We were among the 30,000 who joined in the Central Park rally bemoaned by Elizabeth Moore in her Tuesday column, “Obnoxious passivists can do more for Darfur than protest.” While Moore dismisses all protesters as exhibitionist hipsters, we were not there to jeer at bystanders without any “actual result” in mind, but rather to urge the United Nations to dispatch peacekeepers to Darfur before the African Union troops depart.
No protester is so naive as to think that one rally can resolve a human rights crisis. But rallies and protests have been one of the most effective tools of social justice movements. Surely Moore would not tell those who joined in the March on Washington in 1963 that “real results and real change never matter to the protester.”
For Moore to believe she understands the minds of all protesters is both ignorant and presumptuous. Acts of protest are calls to action. And in the case of the Rally for Darfur that Moore alluded to, action followed. The date of the rally was chosen to coincide with the opening of the U.N. General Assembly on Sept. 19. That week, the president of Sudan came to the United States to meet with top officials in spite of his previous refusals to attend. While he was here, pressure from all sides pushed him to extend the African Union troops’ mandate from Sept. 30 until the end of the year, ensuring that Darfur will not be completely abandoned in the coming months. The rally in New York was one of 50 across the globe, so while the American protesters alone may not have tipped the balance, it seems that collectively, these rallies had an impact.
And this is not the first time rallies have helped change the political landscape in Darfur. The day after an even larger Save Darfur rally last April in Washington, D.C., President Bush dispatched a representative to the Darfur peace talks, and days later a peace agreement was reached. While this peace agreement has broken down, the reaction of our government and international leaders reflects the potential power of these rallies.
Here at Yale, the student group Students Taking Action Now: Darfur refused to let our “passion and care die with the dissipating crowds,” and Moore is deluding herself if she thinks that rallies are the only efforts that Darfur activists have made to help end the genocide. STAND members are fighting this battle on many fronts. This past week we continued our efforts with a “luxury fast” that raised over $500 for Darfur in four hours.
Moore would have us put down all of our posters and commit ourselves only to these fundraising efforts, but she forgets that the Darfur crisis is about more than disease and starvation. While our dollars can alleviate the suffering of refugees, they can’t stop the slaughter. The people of Darfur face something much worse than starvation: genocide. Without the peacekeepers demanded at the Central Park rally, there wouldn’t be anyone left to feed. Stopping genocide demands more than money — it requires political will. And political will requires a commitment beyond the pocketbook.
Our basic morality urges us to demonstrate to our representatives that we care about this issue. In the aftermath of the 1994 Rwandan genocide, Sen. Paul Simon commented, “If every member of the House of Representatives and Senate had received 100 letters from people back home saying we have to do something about Rwanda when the crisis was first developing, I think the response would have been different.” To get those 100 letters, we need to make people aware of the problem. We may even have to yell.
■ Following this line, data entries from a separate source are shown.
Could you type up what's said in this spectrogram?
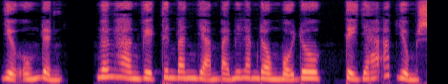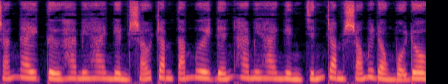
giữ ổn định. Ngân hàng Việt Tinh Banh giảm 75 đồng mỗi đô, tỷ giá áp dụng sáng nay từ 22.680 đến 22.960 đồng mỗi đô.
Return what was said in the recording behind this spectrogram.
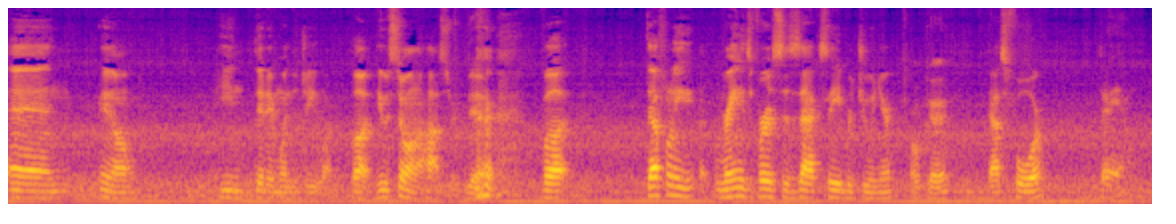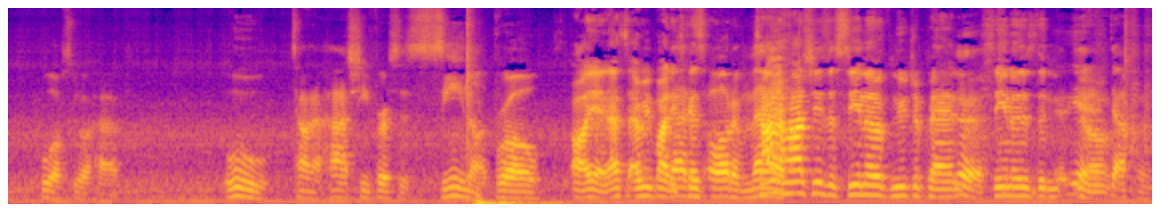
and you know, he didn't win the G1, but he was still on a hot streak. Yeah. but definitely Reigns versus Zack Sabre Jr. Okay. That's four. Damn. Who else do I have? Ooh, Tanahashi versus Cena, bro. Oh yeah, that's everybody's That's because automatic. Tanahashi is the Cena of New Japan. Yeah. Cena is the Yeah, know. definitely,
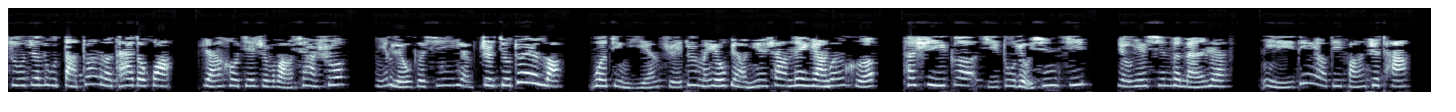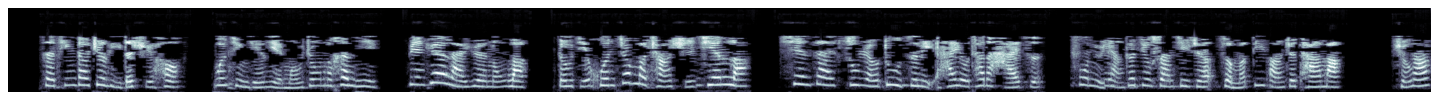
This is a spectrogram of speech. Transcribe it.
苏之路打断了他的话，然后接着往下说：“你留个心眼，这就对了。温景言绝对没有表面上那样温和，他是一个极度有心机、有野心的男人，你一定要提防着他。”在听到这里的时候，温景言眼眸中的恨意便越来越浓了。都结婚这么长时间了，现在苏柔肚子里还有他的孩子，父女两个就算记着怎么提防着他吗？熊儿，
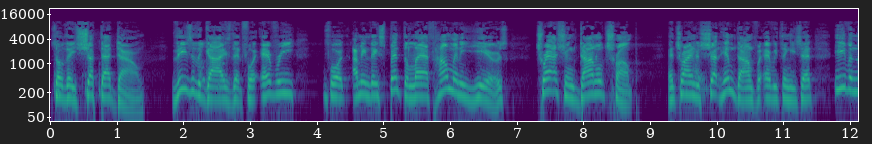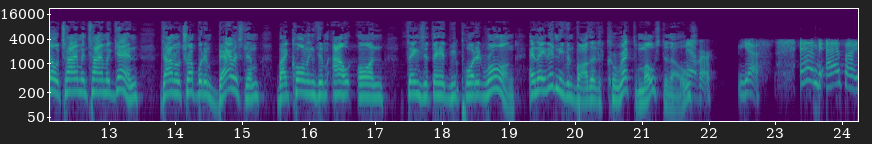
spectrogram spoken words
so they shut that down. These are the guys that for every for I mean they spent the last how many years trashing Donald Trump and trying to shut him down for everything he said, even though time and time again Donald Trump would embarrass them by calling them out on things that they had reported wrong, and they didn't even bother to correct most of those. Never. Yes. And as I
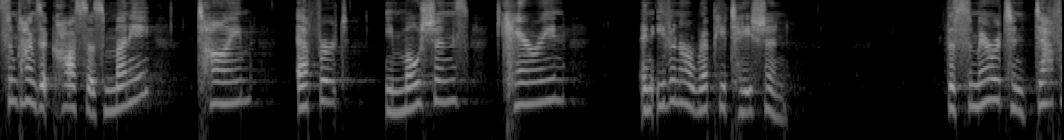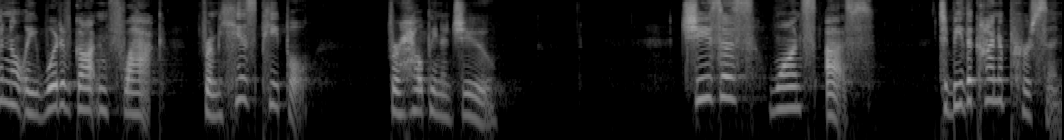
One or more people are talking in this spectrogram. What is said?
Sometimes it costs us money, time, effort, emotions, caring, and even our reputation. The Samaritan definitely would have gotten flack from his people for helping a Jew. Jesus wants us to be the kind of person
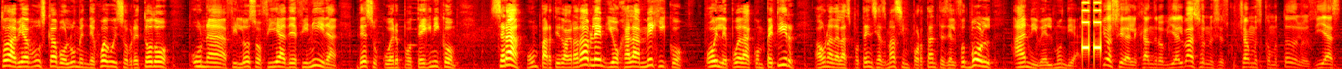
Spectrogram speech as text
todavía busca volumen de juego y sobre todo una filosofía definida de su cuerpo técnico. Será un partido agradable y ojalá México hoy le pueda competir a una de las potencias más importantes del fútbol a nivel mundial. Yo soy Alejandro Villalbazo, nos escuchamos como todos los días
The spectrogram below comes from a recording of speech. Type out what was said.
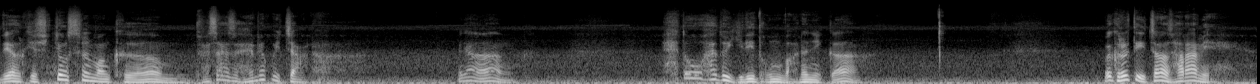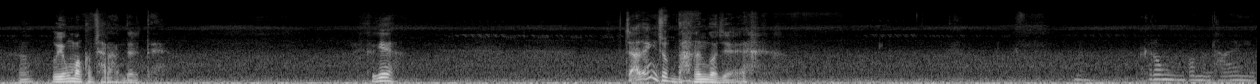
네가 그렇게 신경 쓸 만큼 회사에서 헤매고 있지 않아. 그냥 해도 해도 일이 너무 많으니까 왜 그럴 때 있잖아 사람이 어? 의욕만큼 잘 안 될 때. 그게 짜증이 좀 나는 거지. 그런 거면 다행이고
Protests have had a direct effect on the action being taken for the people of Darfur. We challenge Moore now to do her research and still stand by her claim that protests are futile and serve only to “produce a lot of extra garbage.”
Elissa Berwick, Hanna Sufrin, Betny Townsend and Mark Beyersdorf are members of Students Taking Action Now: Darfur.